Study: Black hypertension patients not getting enough out of doctor visits
Posted September 16, 2009
Chapel Hill, N.C. — Uncontrolled hypertension increases a person’s risk of cardiovascular diseases. Doctors can advise patients about how diet, exercise or even medication can help bring it under control.
A researcher at the University of North Carolina, however, has found that black patients with hypertension aren't getting enough out of their doctor visits.
Dr. Crystal Cene led a hypertension study analyzing audio recordings of 226 hypertension patients in their visits with 39 different doctors to see if there were racial differences in communication. She found that black patients had poorer communication with their doctors compared to white patients.
“One of the things is they need to talk more, really need to put their agendas out there and be willing to communicate more,” Cene said.
Cene said the communication needs to improve on both ends, with doctors developing a friendly relationship and asking specific questions. The information gained will help a doctor know if he or she needs to adjust a patient's medication or advise him or her of lifestyle changes.
Cene said some of the communication problems might be a cultural thing, with some patients having a long-standing mistrust of the medical establishment.

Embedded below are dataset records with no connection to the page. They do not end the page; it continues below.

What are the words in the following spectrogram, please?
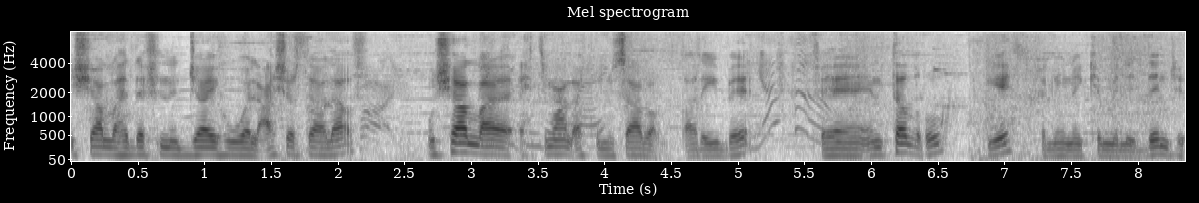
إن شاء الله هدفنا الجاي هو العشرة آلاف. وإن شاء الله احتمال أكو مسابقة قريبة. فانتظروا. يلا خلونا نكمل ال dungeon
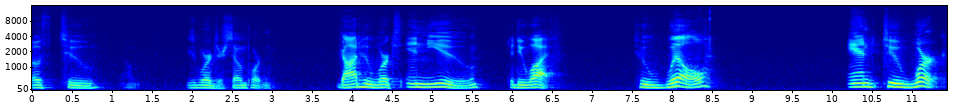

In general, black patients tended to talk less causing their doctor visits to be shorter than for white patients.